Karol Franks puts an ad on Craigslist each week, asking if anyone can donate a kidney to her daughter Jenna. None of their friends or family have been a match, so Karol is hoping to find someone through social media. Kathy Vara reports for the NBC4 News at 5 p.m. on May 30, 2013.
Karol Franks, like just about any mother, is looking for the perfect match for her daughter.
Only what 27-year-old Jenna needs isn’t a partner. She needs a kidney donor with blood Type O.
And Karol is looking for one online – on Craigslist, Facebook, YouTube and nearly any social media avenue on which her quest takes her.
“It’s my daughter, it’s my baby. … As much as we can support her, we will. We’ll do whatever we can. There’s a lot of hope,” Karol says in a 14-minute YouTube video about their quest.

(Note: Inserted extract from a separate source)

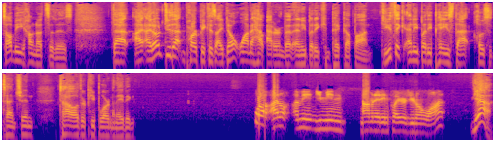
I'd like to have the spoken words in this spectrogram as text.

“I truly believe there’s someone out there that is going to match her. It might take a while, but I think it will happen.”
The video shows old footage of 3-year-old Jenna playing with bubbles in a back yard. Then, at age 14, she was diagnosed with kidney disease because of a rare urological condition.
Jenna walks into frame and posts a flyer on a light pole on an urban street. “Are you my type?” it reads, complete with rip-off tabs for take-away contact information.
“You always know your mom loves you, but I’ve definitely seen it through her actions,” Jenna says in the video. “How devoted she is to my life, and my health and well-being – I’m very grateful to her for that.”
Karol, who lives in Pasadena, says she has advocated online for Jenna for years, since she learned she herself could not be a donor. No relatives or friends who have come forward have been a match for Jenna either.
Karol also is an advocate for the community of 90,000-plus people who need kidneys. She notes that many people do not have a mom who will advocate for them so forcefully, and says it’s very difficult for a anyone in need to ask for an organ for themselves.
Every week, Karol posts a request for Jenna on Craigslist, according to a story in the Pasadena Star-News, which reported on the Franks this week.
Putting their story online for the world to see has been difficult for the normally very private family, but it's worked in past.
An online posting about Jenna some six years ago brought in a “generous stranger” who turned out to be a match – and who donated a kidney to Jenna. Three months later, the donor ran the Boston Marathon, Karol says in the video.
“The goal is not to take someone’s kidney and make them disabled,” Karol said. “The idea is to have two healthy people come out of the surgery.”
But now, that kidney is being rejected by Jenna’s body, and she will need dialysis or a transplant in coming weeks.
Jenna had been on dialysis for three years beginning at age 18, when she found herself the youngest person in the dialysis center, where she spent three hours three times per week.
“It was very hard for me. I felt kind of lonely. I couldn’t talk to anyone about it, and I felt like no one at school could understand what I was going through,” Jenna recalls.
As Jenna, an artist, waits to find out if she’ll start dialysis in the next few weeks, her mother says she worries for her.
“Right now, her life is on pause. She’s a little in limbo, I think,” Karol says in the video.
The Franks’ Facebook page states that Type O potential donors can call Ashley, the Living donor specialist at Scripps Green Hospital in La Jolla - (858) 554-4363 - tell her the patient is Jenna Franks.
NBC4's Kathy Vara contributed to this article.